Competition in news and media[edit]

Because news and Web sites are all working to get the most viewers, there is a need for great efficiency in releasing stories to the public. News media companies broadcast stories 24 hours a day, and break the latest news in hopes of getting more views than their competitors. News is also produced at such rates that it does not always allow for fact-checking, or for all of the facts to be given at one time, letting readers or viewers insert their own opinions, and possibly leading to the spread of misinformation.[8]


Misinformation can affect all aspects of life. When eavesdropping on conversations, one can gather facts that may not always be true or the receiver may hear the message incorrectly and spread the information to others. On the Internet, one can read facts that may not have been checked or may be erroneous in its entirety.
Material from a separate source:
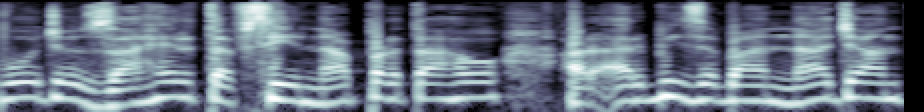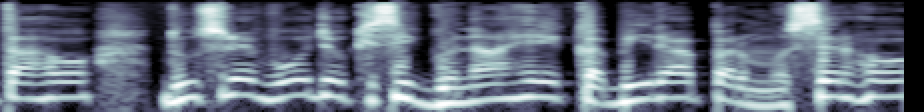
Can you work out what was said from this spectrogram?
وہ جو ظاہر تفسیر نہ پڑھتا ہو اور عربی زبان نہ جانتا ہو، دوسرے وہ جو کسی گناہ کبیرہ پر مصر ہو،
On the news, companies may emphasize the speed at which they receive and send information but may not always be correct in the facts.
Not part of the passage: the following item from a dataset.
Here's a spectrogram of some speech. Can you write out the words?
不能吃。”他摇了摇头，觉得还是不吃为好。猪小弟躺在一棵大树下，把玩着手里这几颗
In the world of politics, being a misinformed citizen can be viewed as worse than being an uninformed citizen. Misinformed citizens can state their beliefs and opinions with confidence and in turn affect elections and policies. This type of misinformation comes from speakers not always being upfront and straightforward. When information is presented as vague, ambiguous, sarcastic, or partial, receivers are forced to piece the information together and assume what is correct.[9]

As a result of the growing misinformation that spreads through the media about politics and the news, websites online have been created to discern fact from fiction. For example, the site FactCheck.org,[10] has a mission is to fact check the media, especially on fact checking politician's speeches and stories going viral on the internet. The site also includes a forum where people can openly ask questions about information they're not sure is true in both the media and the internet. Sources like this site, offers a space where the public can come together and make sure the stories that are floating in the media sphere are valid and reliable.[11]
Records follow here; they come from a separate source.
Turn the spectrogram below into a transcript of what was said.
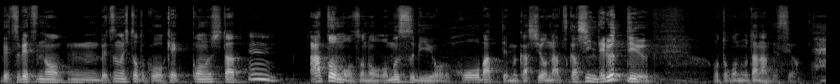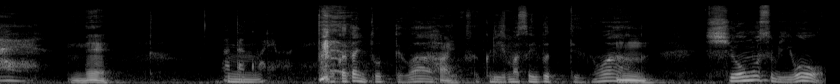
別々の、うん、別の人とこう結婚したうん。後もそのおむすびを頬張って昔を懐かしんでるっていう男の歌なんですよ。はい。ね。またこれもね、この方にとっては、はい。クリスマスイブっていうのは、うん。塩むすびを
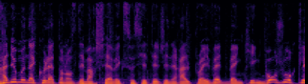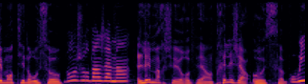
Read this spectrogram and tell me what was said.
Radio Monaco, la tendance des marchés avec Société Générale Private Banking. Bonjour Clémentine Rousseau. Bonjour Benjamin. Les marchés européens en très légère hausse. Oui,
See also[edit]


  1. ^ Antoniadis, Sotirios; Litou, Iouliana; Kalogeraki, Vana (2015-10-26). Debruyne, Christophe; Panetto, Hervé; Meersman, Robert; Dillon, Tharam; Weichhart, Georg; An, Yuan; Ardagna, Claudio Agostino, eds. A Model for Identifying Misinformation in Online Social Networks. Lecture Notes in Computer Science. Springer International Publishing. pp. 473–482. doi:10.1007/978-3-319-26148-5_32. ISBN 978-3-319-26147-8. 
  2. ^ Nguyen, Dung; Nam Nguyen; My Thai. "Sources of Misinformation in Online Social Networks" (PDF). University of Florida. 
  3. ^ Mintz, Anne. "The Misinformation Superhighway?". PBS. Retrieved 26 February 2013. 
  4. ^ Libicki, Martin (2007). Conquest in Cyberspace: National Security and Information Warfare. New York: Cambridge University Press. pp. 51–55. ISBN 9780521871600. 
  5. ^ Stapleton, Paul (2003). "Assessing the quality and bias of web-based sources: implications for academic writing". Journal of English for Academic Purposes. 2 (3): 229–245. doi:10.1016/S1475-1585(03)00026-2. Retrieved March 21, 2013. 
  6. ^ ragwortfacts.com
  7. ^ Gladstone, Brooke (2012). The Influencing Machine. New York: W. W. Norton & Company;. pp. 49–51. ISBN 0393342468. 
  8. ^ Croteau et. al. "Media Technology" (PDF): 285–321. Retrieved March 21, 2013. 
  9. ^ Barker, David (2002). Rushed to Judgement: Talk Radio, Persuasion, and American Political Behavior. New York: Columbia University Press. pp. 106–109. 
  10. ^ "Our Mission". www.factcheck.org. Retrieved 2016-03-31. 
  11. ^ "Ask FactCheck". www.factcheck.org. Retrieved 2016-03-31. 

Further reading[edit]

  • Baillargeon, Normand (4 January 2008). A short course in intellectual self-defense. Seven Stories Press. ISBN 978-1-58322-765-7. Retrieved 22 June 2011.
  • Christopher Murphy (2005). Competitive Intelligence: Gathering, Analysing And Putting It to Work. Gower Publishing, Ltd.. pp. 186–189. ISBN 0-566-08537-2. — a case study of misinformation arising from simple error
  • Jürg Strässler (1982). Idioms in English: A Pragmatic Analysis. Gunter Narr Verlag. pp. 43–44. ISBN 3-87808-971-6.
  • Christopher Cerf, Victor Navasky (1984). The Experts Speak: The Definitive Compendium of Authoritative Misinformation. Pantheon Books.